PlayStation controllers: Sony fined 13.5 million euros for anti-competitive practices

The Competition Authority has imposed a fine of 13

PlayStation controllers: Sony fined 13.5 million euros for anti-competitive practices

The Competition Authority has imposed a fine of 13.5 million euros on the Sony group for abuse of a dominant position in the video game console accessories market, according to a press release published on Wednesday December 20. The French agency, responsible for combating anti-competitive practices, accuses the manufacturer of PlayStation (PS) consoles of having disrupted the proper functioning of controllers from other brands, between November 2015 and April 2020.

Under the guise of fighting against counterfeiting of its proprietary model, the Dualshock 4 controller, the video game giant has implemented technical measures leading to the disconnection of PS4 controllers without an official license during updates. The Competition Authority considered that such measures were “disproportionate, since they affected all unlicensed controllers indiscriminately”, whether they were counterfeit controllers or legal controllers.

A contested partnership program

Added to this practice is an “opaque licensing policy”, condemned by the Competition Authority. To avoid disconnects, third-party manufacturers had to apply for access to the official partnership program designed by Sony, called “Official Licensed Product” (OLP). It allowed third-party manufacturers to obtain an identification number for each controller, to avoid disconnections, and to use the manufacturer's logo on their packaging.

However, certain companies, such as Subsonic, have never received the criteria for access to the OLP, despite their requests to Sony. They were, in fact, unable to produce fully functional PS4 controllers.
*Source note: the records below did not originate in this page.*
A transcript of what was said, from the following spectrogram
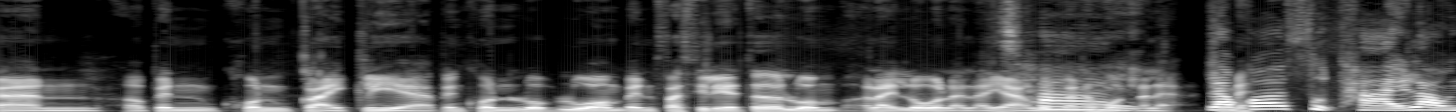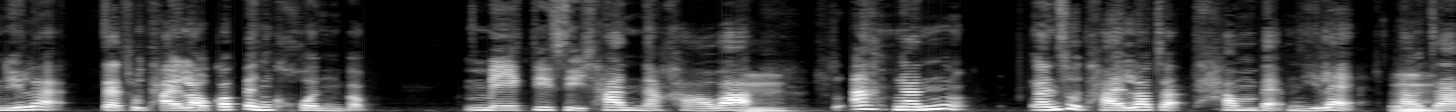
การเออเป็นคนไกล่เกลี่ย เป็นคนรวบรวมเป็น facilitator รวมอะไรโลหลาย ๆ อย่างรวมกันทั้งหมดนั่นแหละใช่แล้วไหมก็สุดท้ายเรานี่แหละ แต่สุดท้ายเราก็เป็นคนแบบ make decision นะคะว่าอืมอะงั้นงั้นสุดท้ายเราจะทำแบบนี้แหละอืมเราจะ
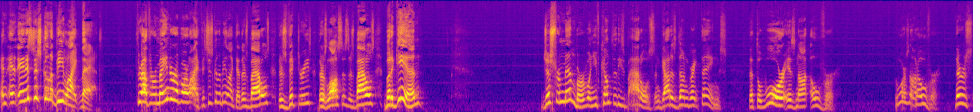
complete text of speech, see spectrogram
And, and, and it's just going to be like that throughout the remainder of our life. It's just going to be like that. There's battles, there's victories, there's losses, there's battles. But again, just remember when you've come through these battles and God has done great things, that the war is not over. The war is not over. There's,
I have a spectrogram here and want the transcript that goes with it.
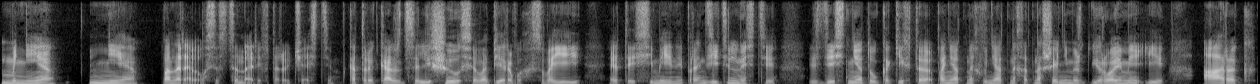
мне не понравился сценарий второй части, который, кажется, лишился, во-первых, своей этой семейной пронзительности. Здесь нету каких-то понятных, внятных отношений между героями, и арок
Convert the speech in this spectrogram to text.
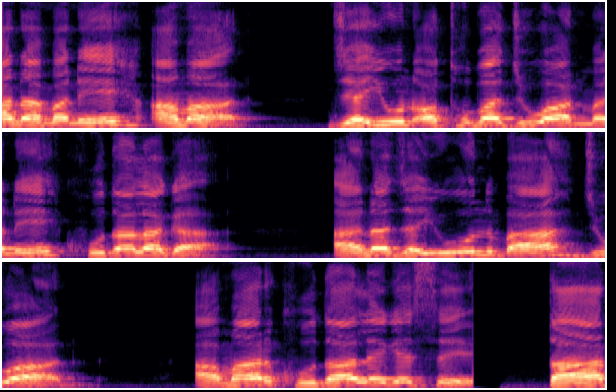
আনা মানে আমার জাইউন অথবা জুয়ান মানে ক্ষুধা লাগা। আনা জাইউন বা জুয়ান, আমার ক্ষুধা লেগেছে, তার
“The combination of these two practices has significantly damaged the brand image of the affected third-party manufacturers, both vis-à-vis players and distributors, slowing down their expansion in the market and leading to their possible eviction », concluded the Competition Authority. Since the end of 2020, Sony has released the PS5, its latest generation console intended to replace the PS4, as well as new controllers called DualSense.